>>>>
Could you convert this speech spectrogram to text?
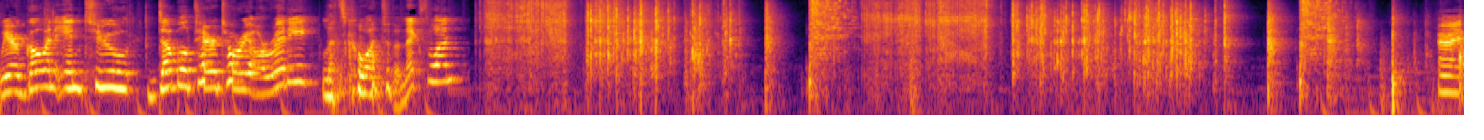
we are going into double territory already. Let's go on to the next one. All right,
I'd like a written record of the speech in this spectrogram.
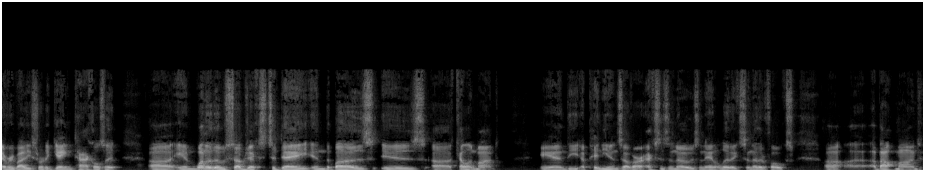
everybody sort of gang tackles it. Uh, and one of those subjects today in The Buzz is uh, Kellen Mond and the opinions of our X's and O's and analytics and other folks uh, about Mond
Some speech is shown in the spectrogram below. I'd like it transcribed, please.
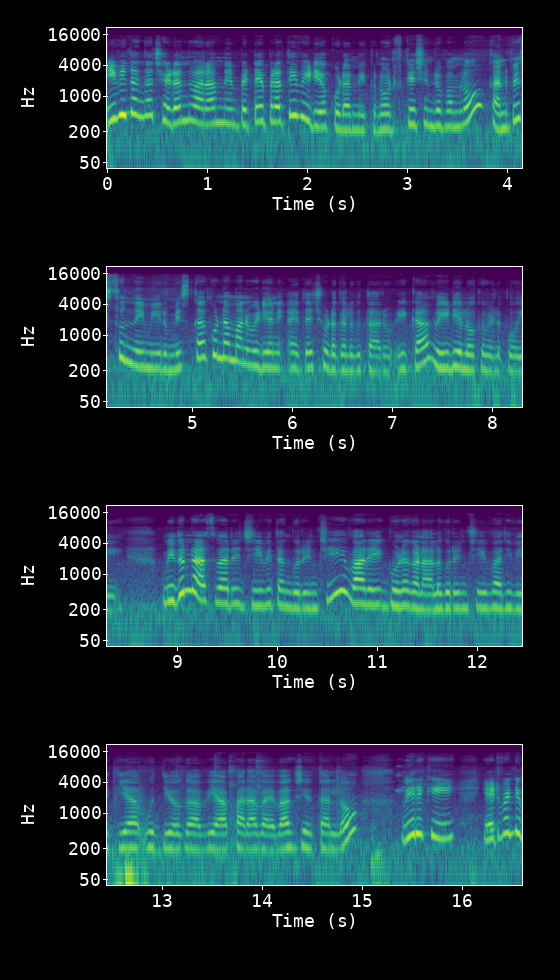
ఈ విధంగా చేయడం ద్వారా మేము పెట్టే ప్రతి వీడియో కూడా మీకు నోటిఫికేషన్ రూపంలో కనిపిస్తుంది. మీరు మిస్ కాకుండా మన వీడియోని అయితే చూడగలుగుతారు. ఇక వీడియోలోకి వెళ్ళిపోయి మిథున్ రాశి వారి జీవితం గురించి వారి గుణగణాల గురించి వారి విద్య ఉద్యోగ వ్యాపార వైవాహిక జీవితాల్లో వీరికి ఎటువంటి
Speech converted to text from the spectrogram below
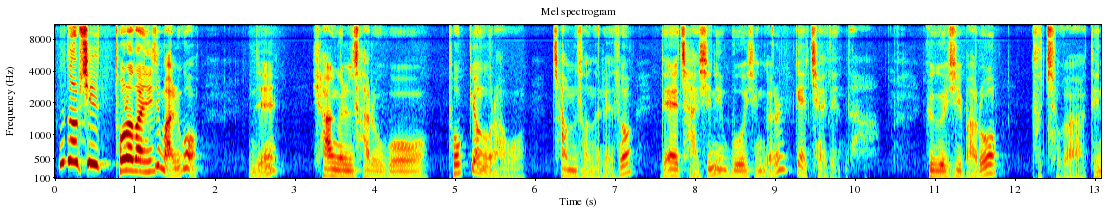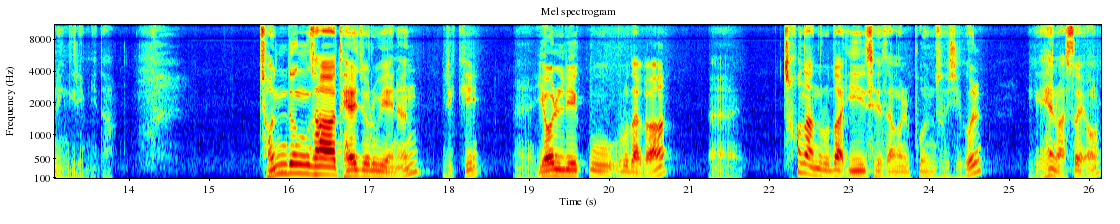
끝없이 돌아다니지 말고 이제 향을 사르고 독경을 하고 참선을 해서 내 자신이 무엇인가를 깨쳐야 된다. 그것이 바로 부처가 되는 길입니다. 전등사 대조루에는 이렇게 열리구로다가 천안으로 다 이 세상을 본 소식을 해놨어요.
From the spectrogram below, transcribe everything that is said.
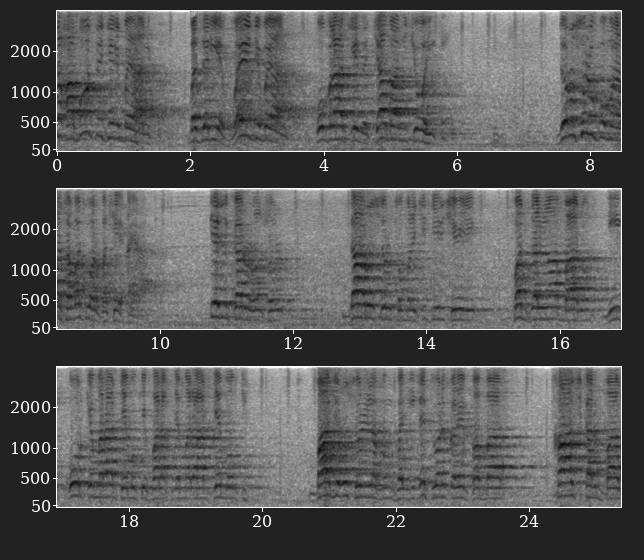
صحابو ته چې بیان کړ بذریعہ وای بیان کبرا کې د چا باندې چوهی کی۔ د رسول کو مناسبت ورپسې آیا۔ تل کر رسول دا رسول څومره چې دیر شوی فضلنا بارو. دی کور کے مراتبو کی فرق دے مراتبو کی باز رسول اللہ من فضیلت ورکڑے فباز خاص کر باز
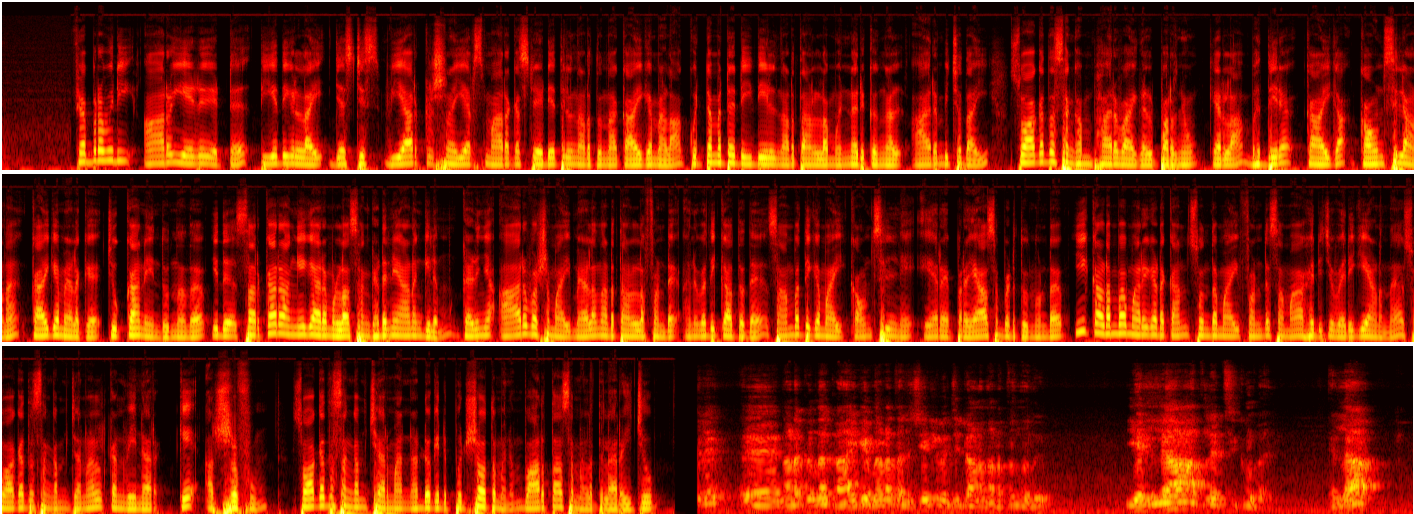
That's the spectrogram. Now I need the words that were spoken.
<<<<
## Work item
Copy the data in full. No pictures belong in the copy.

## Answer space
Could you convert this speech spectrogram to text?
we are going into double territory already. Let's go on to the next one. All right,
I'd like a written record of the speech in this spectrogram.
everybody sort of gang tackles it. Uh, and one of those subjects today in The Buzz is uh, Kellen Mond and the opinions of our X's and O's and analytics and other folks uh, about Mond
Some speech is shown in the spectrogram below. I'd like it transcribed, please.
ఈ విధంగా చేయడం ద్వారా మేము పెట్టే ప్రతి వీడియో కూడా మీకు నోటిఫికేషన్ రూపంలో కనిపిస్తుంది. మీరు మిస్ కాకుండా మన వీడియోని అయితే చూడగలుగుతారు. ఇక వీడియోలోకి వెళ్ళిపోయి మిథున్ రాశి వారి జీవితం గురించి వారి గుణగణాల గురించి వారి విద్య ఉద్యోగ వ్యాపార వైవాహిక జీవితాల్లో వీరికి ఎటువంటి
Speech converted to text from the spectrogram below
끝없이 돌아다니지 말고 이제 향을 사르고 독경을 하고 참선을 해서 내 자신이 무엇인가를 깨쳐야 된다. 그것이 바로 부처가 되는 길입니다. 전등사 대조루에는 이렇게 열리구로다가 천안으로 다 이 세상을 본 소식을 해놨어요.
From the spectrogram below, transcribe everything that is said.
صحابو ته چې بیان کړ بذریعہ وای بیان کبرا کې د چا باندې چوهی کی۔ د رسول کو مناسبت ورپسې آیا۔ تل کر رسول دا رسول څومره چې دیر شوی فضلنا بارو. دی کور کے مراتبو کی فرق دے مراتبو کی باز رسول اللہ من فضیلت ورکڑے فباز خاص کر باز
That's the spectrogram. Now I need the words that were spoken.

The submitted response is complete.